The Goldman Environmental Prize is perhaps the most important—and generous—environmental tribute of its kind with an annual financial award that goes to grassroots environmental heroes from each of the world’s six inhabited continents. My Toxic Reality is about one of the winners, Hilton Kelly, who saw a need for someone to take a stand in his community of Port Arthur, Texas, a place where eight petrochemical refining facilities lord over that town’s residential areas. Hoping to reverse the severe economic and environmental decline of his hometown, and reduce the alarming incidence of respiratory and cancer-related illness, Kelly spent years learning all he could about policies governing industrial pollution. Then he galvanized his community to take action—to clean up historical damage and degradation and protect against future threats.

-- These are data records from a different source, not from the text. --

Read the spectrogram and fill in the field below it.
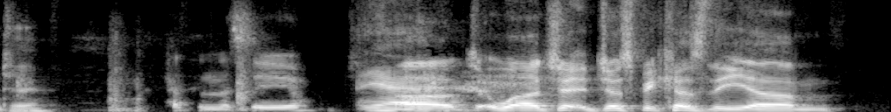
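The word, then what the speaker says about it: Athanasiou: I mean, Kudos on the pronunciation too. Anathasiu.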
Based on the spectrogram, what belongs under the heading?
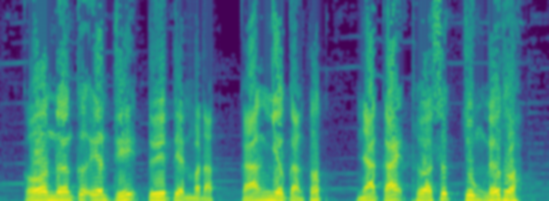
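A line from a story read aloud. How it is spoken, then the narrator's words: Loud laughing. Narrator (Vietnamese): Hiên Viên Tam Quang cười lớn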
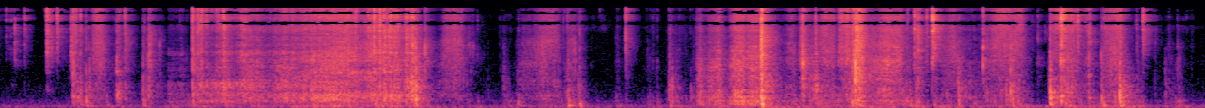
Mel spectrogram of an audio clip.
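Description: Scissors slice through packing tape on a cardboard box.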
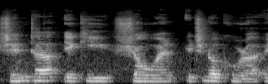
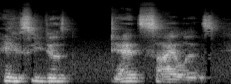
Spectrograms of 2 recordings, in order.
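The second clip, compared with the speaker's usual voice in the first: normal talking voice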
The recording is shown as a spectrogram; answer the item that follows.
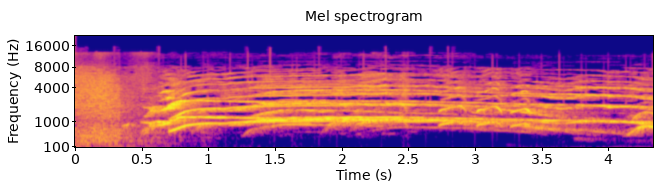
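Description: A sudden pop as the confetti bursts, then several people shrieking and cheering in excitement, their high voices overlapping and wavering.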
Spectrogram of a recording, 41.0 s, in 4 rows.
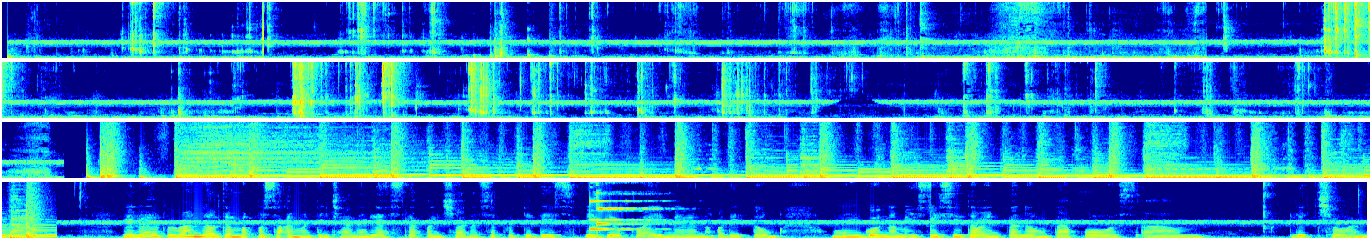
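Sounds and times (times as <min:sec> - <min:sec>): crunching and chewing crispy skin: 0:00.0 - 0:21.0.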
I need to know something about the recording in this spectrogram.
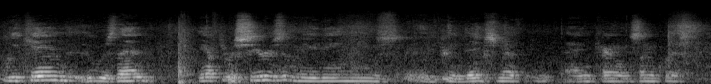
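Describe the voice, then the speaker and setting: A man's voice: fairly high pitch, level tone, measured pace. A man speaking as a resident putting his case in a public meeting. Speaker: resident property owner. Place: indoor public meeting room. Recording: very echoey room, distant mic, faint noise.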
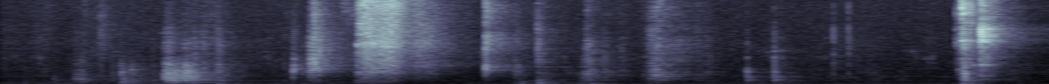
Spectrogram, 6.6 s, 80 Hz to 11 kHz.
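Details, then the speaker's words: 2012 4R70W transmission during assembly, air check of reverse input clutch with new bushings: sharp air hiss with firm thump as clutch applies, then quiet holding without leak hiss; clutch applies and holds properly. "yeah that sounds pretty solid holds it yeah that looks good"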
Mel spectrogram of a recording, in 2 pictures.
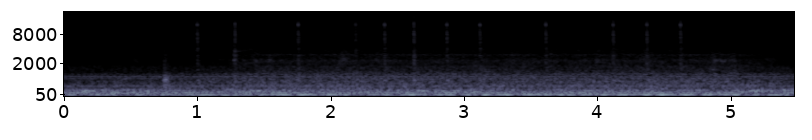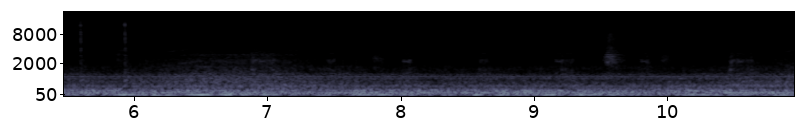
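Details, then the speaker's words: Used PS3 tested with a mint ModNation Racers disc to rule out off-balance disc: same faint irregular clicks over low hum as with SmackDown vs Raw; not a disc balance issue, drive clicking fault. "there's that same noise that it made with the smackdown versus raw so yeah i don't think it's a disk balancing issue"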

Mountain top removal is just what it sounds like: a mountain, shaped over millennia by geology and weather, is leveled in a day. Its crumbled remains are then sifted for coal. This brutal process wrecks rivers, crushes communities and has been the subject of many documentaries, but none as well told as On Coal River. Directors Francine Cavanaugh and Adams Wood focus on a secondary school in Coal River Valley, West Virginia that is threatened by toxic waste from an MTR operation run by the notorious coal mining company Massey Energy. Tilting against the coal barons is a band of tenacious activists that includes 2011 Mountainfilm guest Maria Gunnoe and which is led by Ed Wiley whose granddaughter is a student at the school. The film follows the tense battle for the school but also tells the larger story of what is happening across Appalachia, home to some of the oldest mountains in the world.